Starting with the line that has "Spectrograms of 6 recordings, in order." in the records below and ending with the line that has "The one set", output those lines exactly and nothing more; omit the pictures.

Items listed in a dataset
——

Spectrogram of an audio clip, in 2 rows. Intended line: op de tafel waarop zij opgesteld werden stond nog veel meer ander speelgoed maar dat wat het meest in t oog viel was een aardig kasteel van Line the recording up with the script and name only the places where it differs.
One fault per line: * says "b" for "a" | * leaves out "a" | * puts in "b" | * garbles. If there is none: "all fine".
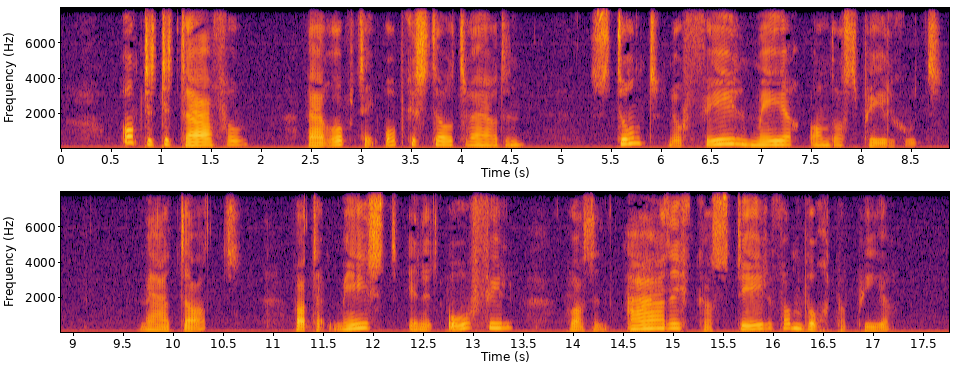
* puts in "de"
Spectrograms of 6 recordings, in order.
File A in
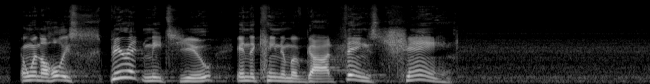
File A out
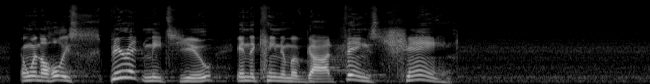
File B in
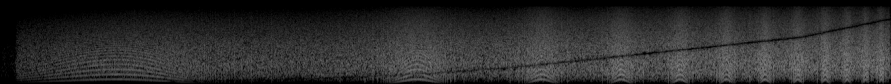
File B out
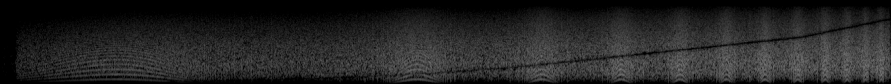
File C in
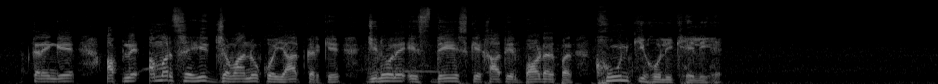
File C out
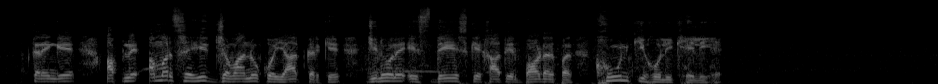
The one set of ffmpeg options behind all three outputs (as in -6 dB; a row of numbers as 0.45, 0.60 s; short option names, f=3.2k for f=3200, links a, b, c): -af "lowshelf=f=200:g=-3,volume=-3dB"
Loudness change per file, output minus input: -3.5, -3.0, -3.5 LU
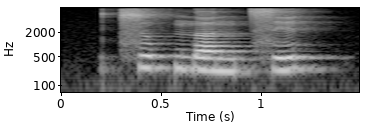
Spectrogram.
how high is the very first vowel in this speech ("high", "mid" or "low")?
high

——

RESPONSE TO THE EXERCISE —
Spectrograms of 6 recordings, in order.
File A in
File A out
File B in
File B out
File C in
File C out
The one set of ffmpeg options behind all three outputs (as in -6 dB; a row of numbers as 0.45, 0.60 s; short option names, f=3.2k for f=3200, links a, b, c): -af "lowshelf=f=200:g=-3,volume=-3dB"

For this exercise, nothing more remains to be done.